Now I have to learn a bit of patience, which is not my greatest virtue.

I’m losing two weeks out of four from my creative cycle because of the time it takes to organise, undertake and recover from our caring visits to Husband’s elderly parents.  I need to find a way to handle the gash this necessary commitment is cutting into my creative time, as well as how it affects me health-wise.  I need to either find a way to drop in and out of my creative mindset more quickly and easily, or to accept that the ease of adjustment I crave simply is not going to happen, and be at peace with that.  Whichever happens, I need to make the most of the time that I do have.  Otherwise I am going to be very miserable, and be unable to meet the intentions I am hoping for this year.

Sometimes creativity means being realistic. It means learning to do different, in order to take account of how things really are.  Because:

“Life is what happens when you are making other plans.”

(John Lennon)

Living a creative life is not always easy, but it is hugely rewarding.

I refuse to give up hope that I am going to achieve what I want to, that I am going to make some wonderful things and have some wonderful experiences.  Life gets in the way.  Shit happens.  The only thing to do is to find a way to keep going.  Or as Winston Churchill often put it, KBO (“Keep Buggering On”).

Happy Creating,

EF

 

 

Clear the Decks

If you listen to the elderly, you always find wisdom.  One of the things I learnt this weekend was from my husband’s aunt, who was in her day a deeply respected midwife.  (She delivered Roald Dahl’s children, as well as tennis player Tim Henman.)  She is a very tidy person, and when I asked her about this, she told me that part of her nursing training emphasised the importance of starting with a clear surface at all times, whatever you were doing.  So she tidies up after herself obsessively, even now, when she is so disabled that she can barely move.

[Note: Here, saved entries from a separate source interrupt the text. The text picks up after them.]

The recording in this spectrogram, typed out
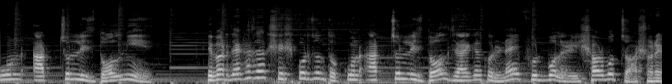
কোন আটচল্লিশ দল নিয়ে এবার দেখা যাক শেষ পর্যন্ত কোন আটচল্লিশ দল জায়গা করে নেয় ফুটবলের এই সর্বোচ্চ আসরে।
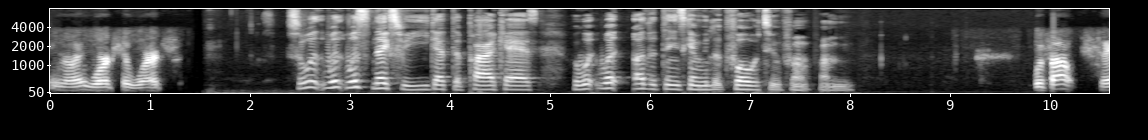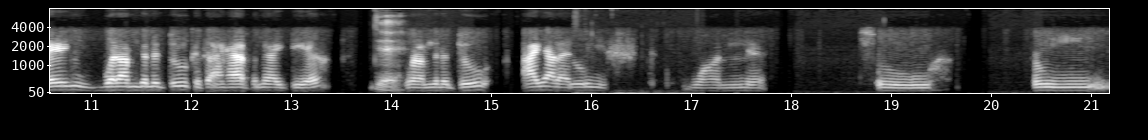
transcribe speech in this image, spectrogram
you know, it works. It works. So what, what what's next for you? You got the podcast. But what what other things can we look forward to from from? Without saying what I'm gonna do, because I have an idea. Yeah. What I'm gonna do, I got at least one, two, three.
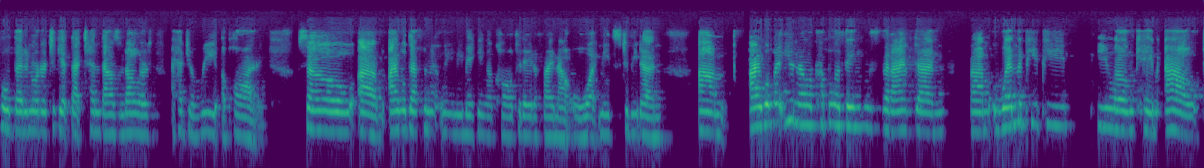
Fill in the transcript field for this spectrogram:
told that in order to get that ten thousand dollars, I had to reapply. So um, I will definitely be making a call today to find out what needs to be done. Um, I will let you know a couple of things that I've done. Um, when the PPP loan came out,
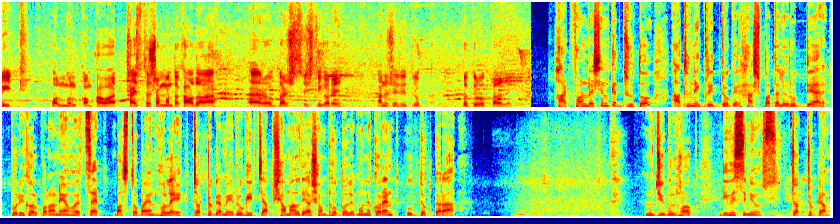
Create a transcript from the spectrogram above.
মিট, ফলমূল, কম খাওয়ার। স্বাস্থ্যসম্মত খাওয়া দাওয়া আর অভ্যাস সৃষ্টি করে মানুষের হৃদরোগ প্রতিরোধ করা যায়। হার্ট ফাউন্ডেশনকে দ্রুত আধুনিক হৃদরোগের হাসপাতালে রূপ দেওয়ার পরিকল্পনা নেওয়া হয়েছে। বাস্তবায়ন হলে চট্টগ্রামে রোগীর চাপ সামাল দেওয়া সম্ভব বলে মনে করেন উদ্যোক্তারা। Mujibul Haque, DBC news, Chittagong.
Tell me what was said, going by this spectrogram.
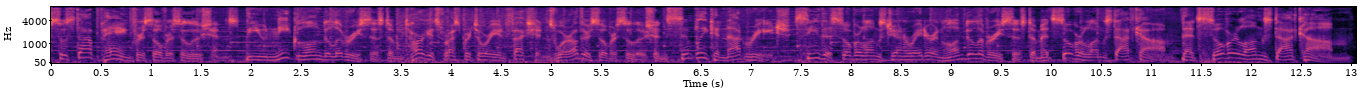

I took this idea away with me.  It occurred to me that one of the things I love most about going on a writers’ retreat is arriving in a room with an empty desk, uncluttered, a space to work.  It inspires me hugely.  Obviously, Auntie’s edict on clearing the decks is an excellent one.  It’s not rocket science, either, to make space for your creativity.

But.

And this is a big but.

I went into my study this morning and this is what I saw.

The shelves as you come into the room.  Total dump.

The shelves as you come into the room. Total dump.

My study is the only place we can dry laundry in the winter months.

My study is the only place we can dry laundry in the winter months.

The current state of my desk, complete with pile of unopened post.

The current state of my desk, complete with pile of unopened post.

A bit not good, as Sherlock and John would say.

What does this space say about how I prioritise myself and my creativity?  I think it shows how little I value myself and what I do.  How can I do my best work in this mess?

I long for a clear space in which to work, but this is what I’ve got.  No one but me is responsible for this chaos.  Okay, yes, Husband tends to keep his study clear by dumping stuff in mine, but I let him do that.  I allow these heaps of junk to build up, blocking the energy, my energy.  And after all, who would want to work in this mess?

So I think it is time for another push on making my study work.  I’ve done this before, as you know.  But really, how much have I invested in that process?  I always find an excuse.  I’m always too tired to make it a priority, or too busy.  I can always work downstairs on the sofa, and I usually do.  But then I have to go running up and down to get what I need.  Meanwhile, Husband has a lovely study that is a dedicated space for his business, which is tidy and organised, and which he loves.

If he can have it, so can I.

Its time to clear the decks.

Happy Creating,

EF